Though Yao lost, it hardly meant he was not popular with the general public. On the contrary, voters in many districts voted for him, not only did he get city votes, he also got rural votes. After the election, many people were dissatisfied with the local government but were sympathetic and supportive of Yao.

Points to ponder

Yao was unsurprised or unfazed about losing. As an ordinary citizen who spoke for the public, Yao’s participation in the election was dependent on the people’s trust and hopes. Throughout the 2006 election, although many people wanted to vote for Yao but the many measures of the government prevented them from following their hearts in voting. Looking back on the election process, Yao thought hard about one question: why did the local government blatantly acted against the law to intervene and manipulate the election? Yao gained further understanding into the question after the 2006 election. To Yao, the absence of just, fair and democratic laws and election institutions was an important reason the government managed to impose its administrative will on the election.

In terms of law, there existed a major problem that the current election laws were not enforceable. For example, the requirements on the nomination in the existing election laws lacked details. The wording was ambivalent, which left much room for the local government to manipulate. The second legal problem was that the existing election laws lacked the relevant redress clauses. The election laws did not stipulate election right, the right to vote and be voted, let alone the relevant legal redress. To Yao, the absence of the right to redress was the same as not having any right. The existing legal predicament was that it did not guarantee citizens’ right to sue an illegal winner of an election. The present election laws stipulated in principle the sanction against disrupting elections but not the procedures to handle election disputes. Under such circumstances, voters cannot effectively oversee election problems and were unable to sanction the so-called representatives who won the election illegally. In the absence of such relevant legislations as well as the ambivalent wording, even if the justice department accepted the litigation from the public, the cases often dragged on in vain.

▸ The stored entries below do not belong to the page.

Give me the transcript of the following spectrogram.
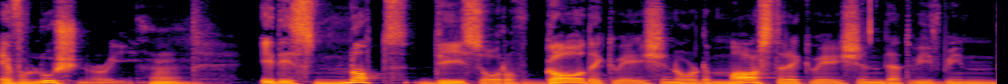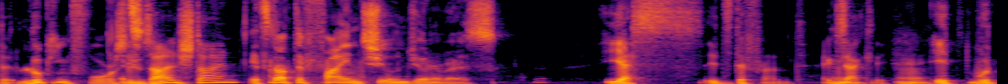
evolutionary. Hmm. It is not the sort of God equation or the master equation that we've been looking for since Einstein. It's not the fine tuned universe. Yes, it's different. Mm. Exactly. Mm. Mm. It would.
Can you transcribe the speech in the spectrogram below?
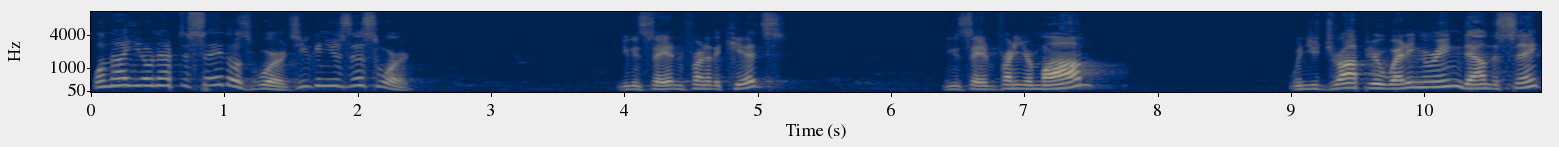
Well, now you don't have to say those words. You can use this word. You can say it in front of the kids. You can say it in front of your mom. When you drop your wedding ring down the sink,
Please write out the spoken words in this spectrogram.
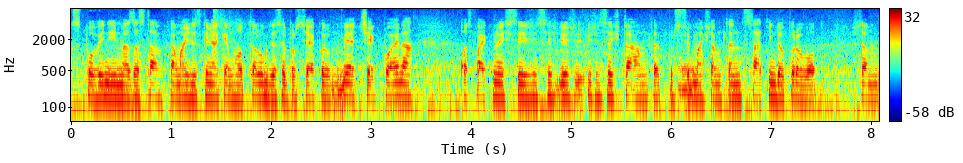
S povinnýma zastávkami, máš vždycky v nějakém hotelu, kde se prostě jako je checkpoint a odfajkneš si, že, jsi, že, že jsi tam, tak prostě mm. máš tam ten státní doprovod, že tam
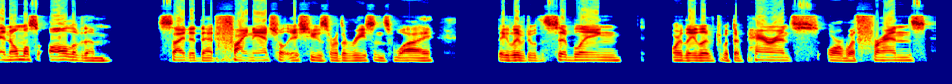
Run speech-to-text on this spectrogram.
and almost all of them cited that financial issues were the reasons why they lived with a sibling or they lived with their parents or with friends.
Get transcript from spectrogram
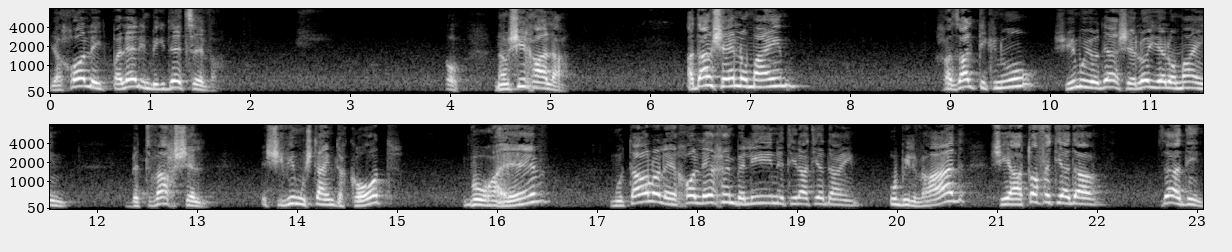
יכול להתפלל עם בגדי צבע. טוב, נמשיך הלאה. אדם שאין לו מים, חז"ל תיקנו שאם הוא יודע שלא יהיה לו מים בטווח של 72 דקות והוא רעב, מותר לו לאכול לחם בלי נטילת ידיים, ובלבד שיעטוף את ידיו, זה הדין.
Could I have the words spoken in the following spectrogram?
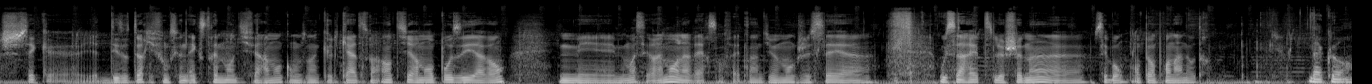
je sais qu'il y a des auteurs qui fonctionnent extrêmement différemment, qui ont besoin que le cadre soit entièrement posé avant. Mais, moi, c'est vraiment l'inverse, en fait. Hein. Du moment que je sais euh, où s'arrête le chemin, c'est bon, on peut en prendre un autre. D'accord.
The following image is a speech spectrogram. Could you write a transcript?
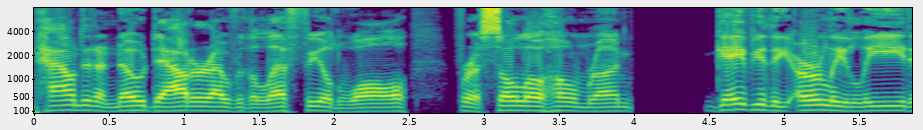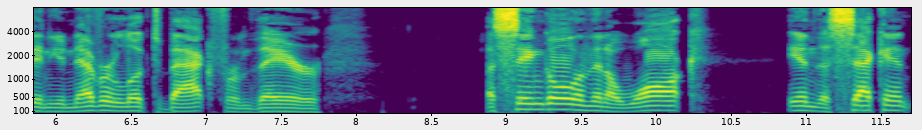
pounded a no doubter over the left field wall for a solo home run, gave you the early lead, and you never looked back from there. A single and then a walk in the second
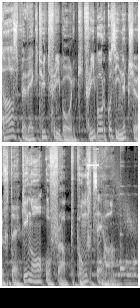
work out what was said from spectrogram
Das bewegt heute Freiburg. Freiburg aus seiner Geschichte. Ging auf frapp.ch.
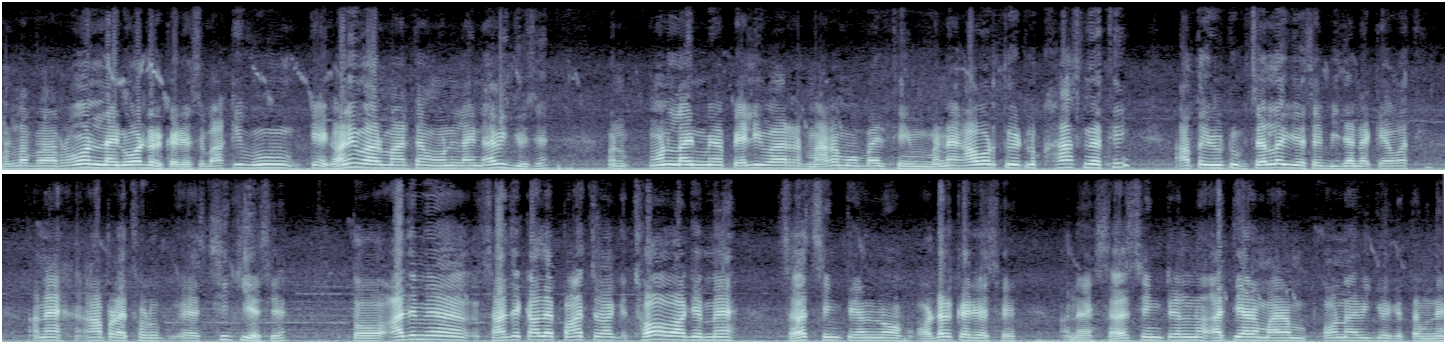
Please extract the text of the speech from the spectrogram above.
મતલબ આપણે ઓનલાઈન ઓર્ડર કર્યો છે. બાકી હું કે ઘણી વાર મારે ત્યાં ઓનલાઈન આવી ગયું છે. પણ ઓનલાઈન મેં પહેલી વાર મારા મોબાઈલથી મને આવડતું એટલું ખાસ નથી. આ તો યુટ્યુબ ચલાવીએ છીએ બીજાના કહેવાથી. અને આપણે થોડુંક શીખીએ છીએ. તો આજે મેં સાંજે કાલે પાંચ વાગે, છ વાગે મેં સહજ સિંગ તેલનો ઓર્ડર કર્યો છે. અને સહજ સિંગ તેલનો અત્યારે મારા ફોન આવી ગયો કે તમને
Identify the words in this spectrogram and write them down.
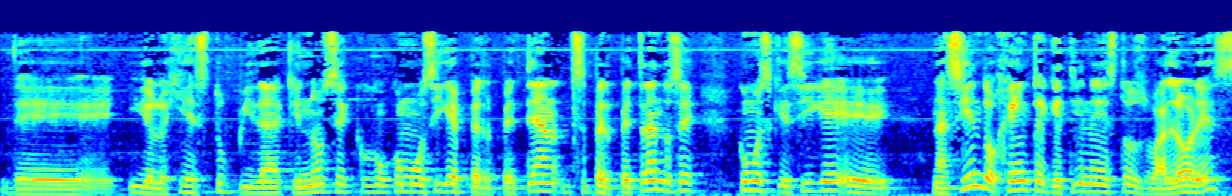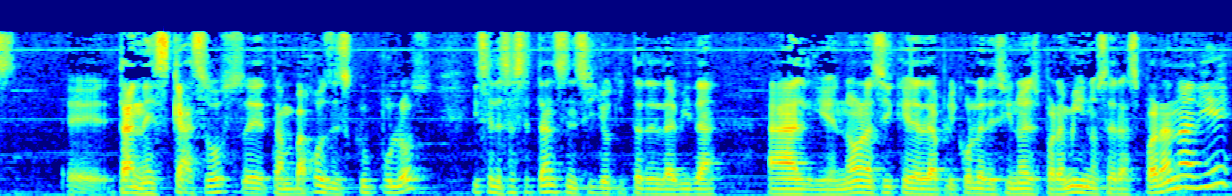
de ideología estúpida que no sé cómo, sigue perpetrándose, cómo es que sigue eh, naciendo gente que tiene estos valores eh, tan escasos, eh, tan bajos de escrúpulos, y se les hace tan sencillo quitarle la vida a alguien. Ahora sí que le aplicó la de si no es para mí, no serás para nadie.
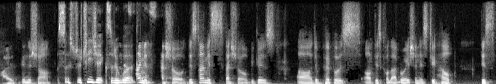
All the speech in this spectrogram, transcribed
price in the shop. So strategic sort of work. This time is special. This time is special because uh, the purpose of this collaboration is to help this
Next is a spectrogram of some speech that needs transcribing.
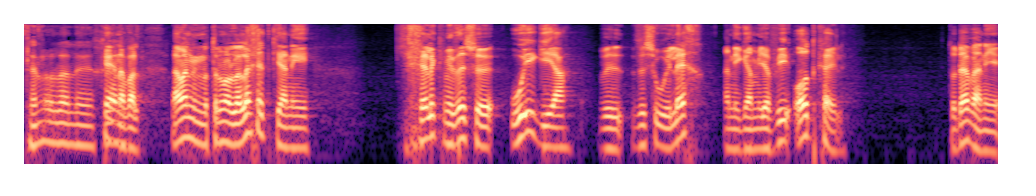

In terms of institution, Yao believed there were two issues, first the relationship between the ruling party and the People’s Congress. Due to the duality of party and politics, the ruling party is a de facto command of the People’s Congress. In the local People’s Congress deputy elections, the local party leaders and other representatives of special interests joined their interests. As a result, the party administrative department imposed strict election control. Under such circumstances, independent candidates became the natural enemies that the relevant departments safeguarded against. It would be extremely difficult to have a breakthrough. Another problem was that there existed no competitive elections. The current set-up provides no substantive protection for Chinese citizens’ freedom of speech and freedom of assembly. In the absence of the freedom of assembly, different civil groups lacked a legitimate channel into elections. Independent candidates had no one but themselves to rely on. In the absence of concrete protection of freedom of press, the media can only cover and monitor elections as a third party and the relevant information and election process were not openly and transparently presented to the public. On the contrary, the situation ensured the local government’s ability to control elections and directly compromised the fairness of elections.

Yao’s lamentation

After the above experiences, Yao lamented that how an ordinary citizen like himself got on the nerve of the local government and caused them to spend so much energy and money to guarantee his failure. He also languished for the convoluted road to democratic elections. To Yao, though he lost the 2006 election but he would not give up. Yao’s only choice is to keep on running in future elections. At the same time, he also understands with such hostile election environment, he has to start preparing now for the next election in five years time.